Just Write

Simple listening allows sparkling . . .

“A dear friend gave me a small notebook, with a sun on the cover. I often find myself writing in it while drinking my morning coffee, mostly just short phrases or impressions. It reminds of the simple listening that allows sparkling dew drop images to appear.” — Pam Hiller You can read more of Pam’s writing: Journey on The Write Spot Blog and in  The Write Spot to Jumpstart Your Writing: Discoveries. #justwrite #amwriting #iamawriter


Rain Dog, a Pantoum

Memorable writing that sparks imagination. Lean in. Hear the writer’s voice on the page. Rain Dog, a Pantoum By Suse Pareto Dog is bored and restless. Rain is pouring down. I’m loath to leave this comfy bed, but walk we must, says she.   Rain is pouring down, the road is sodden and feckless. But walk we must, says she, up to the woods we go.   The road is sodden and feckless. The hills are wet and slick. Up to the woods we go, Dog barks in great delight.   The hills are wet and slick, rain drips from leaf and stick. Dog barks in great delight, “Water slithering, sliding everywhere!”   Rain drips from leaf and stick. The gullies run fast and wild, water slithering, sliding everywhere, it’s like the earth has burst.   The gullies run fast and wild, Dog nips at water’s tumble. It’s like the…


Character Sketch . . . Prompt #703

Instead of New Year’s Resolutions, how about writing a character sketch, either about yourself, or about your fictional characters. Finish the following sentences as your fictional character would, or for yourself, perhaps a new way of looking at old ideas. “Character Sketch” My full name is: I live at or near: I live with: Today I want: Today I hope: I am happiest when: I daydream about: If I had my way: I don’t understand: What I could do is: Sometimes I think: If I were in charge: I get angry when: People wouldn’t like it if they knew: If only we had enough: A person can’t be happy unless: I never told anyone that I: Five years ago: Five years from now: “Character Sketch” by  B. Lynn Goodwin, Writer Advice The idea of using Lynn’s “Character Sketch” as inspiration for a new way of looking at old ideas is…


It’s a wrap . . . Prompt #701

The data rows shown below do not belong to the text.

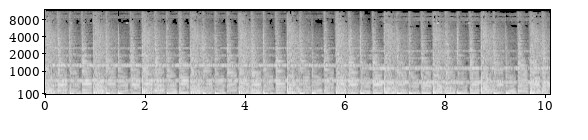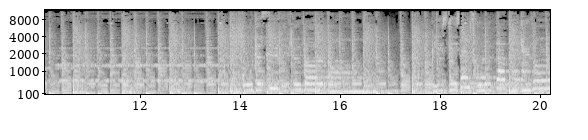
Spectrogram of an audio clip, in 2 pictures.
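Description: A synth-pop song plays at full volume for the whole stretch, with a steady driving beat, bright keyboard tones and a dense, loud mix, no talking over it.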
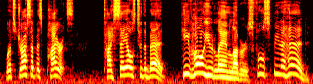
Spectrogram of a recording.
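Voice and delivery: hammed-up pirate, high at the end; mock pirate call. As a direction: play captain to the landlubbers. Kids playing pirates.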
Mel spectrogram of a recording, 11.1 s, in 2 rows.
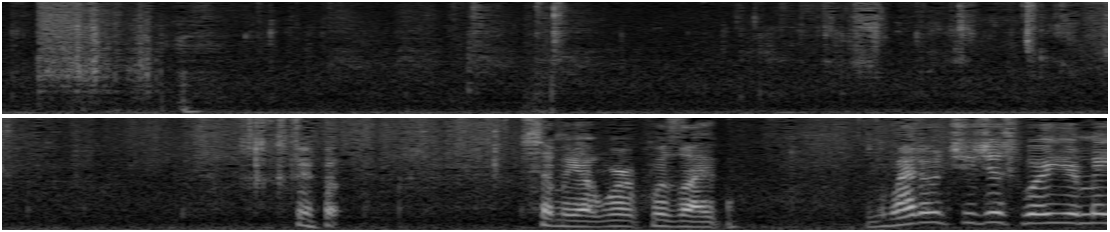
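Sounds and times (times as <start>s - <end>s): low steady hum: 0.0s - 11.0s
person chewing food: 0.8s - 6.9s.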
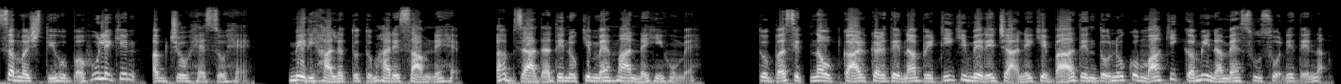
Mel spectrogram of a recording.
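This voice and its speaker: A woman voicing a frail, doting old mother-in-law in an animated story, fussing and plaintive. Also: deep voice, moderate pace, breathy edge, dry recording, studio quality, voice pushed down. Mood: weary, pleading. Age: older. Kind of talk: animated moral-story cartoon voice acting.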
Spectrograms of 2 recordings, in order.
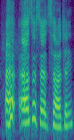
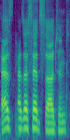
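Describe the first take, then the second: First: It is spoken in a put-on character voice. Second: It is spoken in the speaker's ordinary voice. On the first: The speaker calls it right. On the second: The speaker calls it wrong.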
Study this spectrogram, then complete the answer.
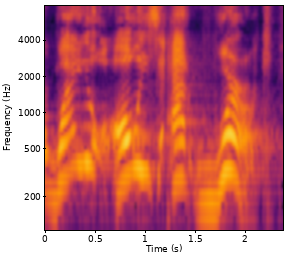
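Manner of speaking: put-on high, loud and drawn-out child's complaint; slow whiny child. Child asking absent parent why, slow high plea. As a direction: stretch it out like a kid who misses you.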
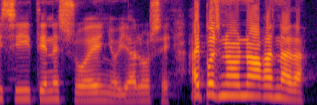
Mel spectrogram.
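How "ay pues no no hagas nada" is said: higher, louder exasperated outburst. Real, not acted. Player fed up with tired Martina, exasperated. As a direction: give up on them, loudly fed up.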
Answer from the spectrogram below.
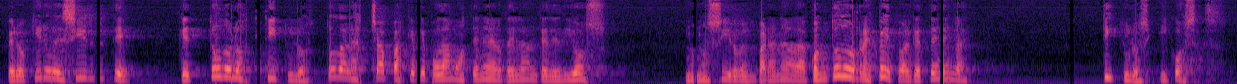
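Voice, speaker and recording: A man's voice: high voice, lively intonation, measured pace, darkish tone. A man with a Rioplatense Spanish accent preaching a sermon, putting questions to the congregation. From Argentina. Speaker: pastor. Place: church hall. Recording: long church reverb.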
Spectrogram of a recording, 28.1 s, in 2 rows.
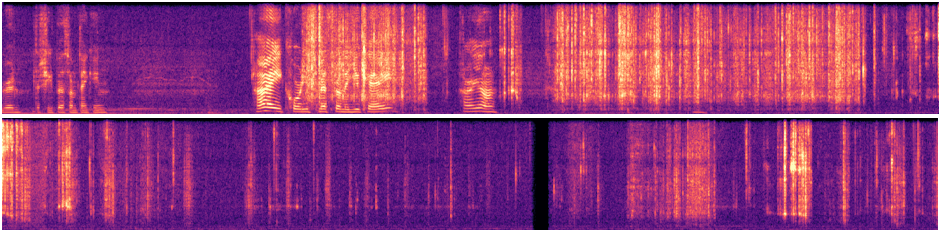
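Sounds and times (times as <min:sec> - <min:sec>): person chewing food: 0:07.5 - 0:24.0, 0:24.6 - 0:28.0.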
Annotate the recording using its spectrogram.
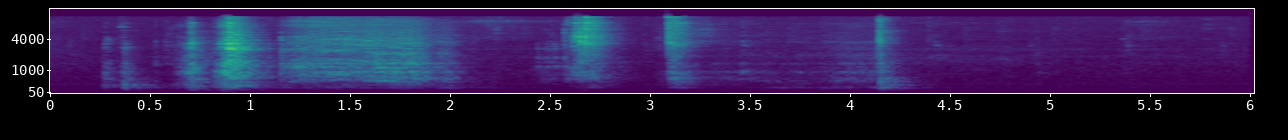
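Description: Sliding fence extension of a Bosch GCM 12SD miter saw being unlocked and slid off its rail: a click, then about a second of metal scraping as it slides, then three short knocks as it comes free and is handled.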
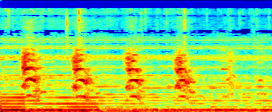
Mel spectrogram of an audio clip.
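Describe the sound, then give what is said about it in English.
A dog growls and barks, five sharp barks in a steady rhythm about half a second apart over a low, continuous rumbling growl, with no one talking. “By now, I lent actual credence to her signs, so that whenever she'd start growling, I would move to a new room or even pack her up in my car and drive off into town.”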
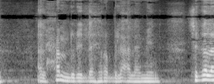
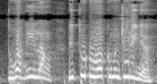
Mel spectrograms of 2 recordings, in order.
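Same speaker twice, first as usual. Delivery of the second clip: loud, high panicked cry; panicked thief; 12 semitones higher, 8 dB louder than usual. Retold or imitated. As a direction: blurt it out in terror. Frightened thief tells brother. (pencuri panik berteriak kepada abangnya)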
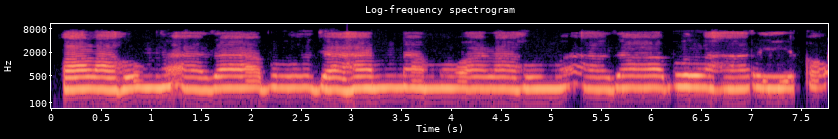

Write an end-of-the-year letter. One you might send, or would never send. You can capture how the year was for you, where you went, why you went there, what happened on that trip. Or, it might be “I didn’t go anywhere and I didn’t do anything.” You can write about a friend or a family member. Or write about goals achieved, accomplishments met, or what was disappointing. Just Write! #amwriting #iamawriter #justwrite



Memorable writing that sparks imagination. Lean in. Hear the writer’s voice on the page. Smiling By Jenny Beth Schaffer Smiling, after a certain age, is an act of boldness and an invitation to danger because already there are enough lines and wrinkles in your face that the very last thing you want to do is aggravate the problem. Because as everyone knows perfectly well, each smile takes a tiny toll on the elasticity, the buttery lacquer of your already anxious countenance. It’s a high-risk situation, this smile or not smile gambit, one requiring the weighing of the pros and cons, and typically you have just milliseconds to make the decision. Look no further than Wile E. Coyote to understand the consequences of split second decisions.  Someone passes on the street, a stranger perhaps, casting the sunshine of their toothiness in your direction. What. Do. You. Do? It calls for a…


Healing Starts When You . . .

“Healing starts when you write about what happened and how you felt about it then, and how you feel about it now. And in order for our writing to be a healing experience, we need to honor our pain, loss and grief.” — “Opening Up By Writing It Down” by James Pennebaker “The Write Spot: Writing as a Path to Healing” has an expansive section on how to write about difficult subjects without adding trauma.


One Shrug for Chocolate Chip and Two for Peanut Butter

Memorable writing that sparks imagination. Lean in. Hear the writer’s voice on the page. One Shrug for Chocolate Chip and Two for Peanut Butter By Robin Mills Olive made her way slowly down the aisle. The Canyon Country Store was older than even her grandma. It had been there when the road that snaked up and over the hill from the valley side to the city side was just dirt. The floors creaked, oak rubbing oak. When the 3:00 bell rang, most kids piled onto the stubby-nosed yellow bus, the small kind, not the long sleek yellow bus with rounded edges. There were not enough kids up in the canyon to warrant a big bus like that, so they got the small version. But Olive preferred to walk. It gave her a chance to look at things and even occasionally find something another walker had unknowingly dropped. And when she…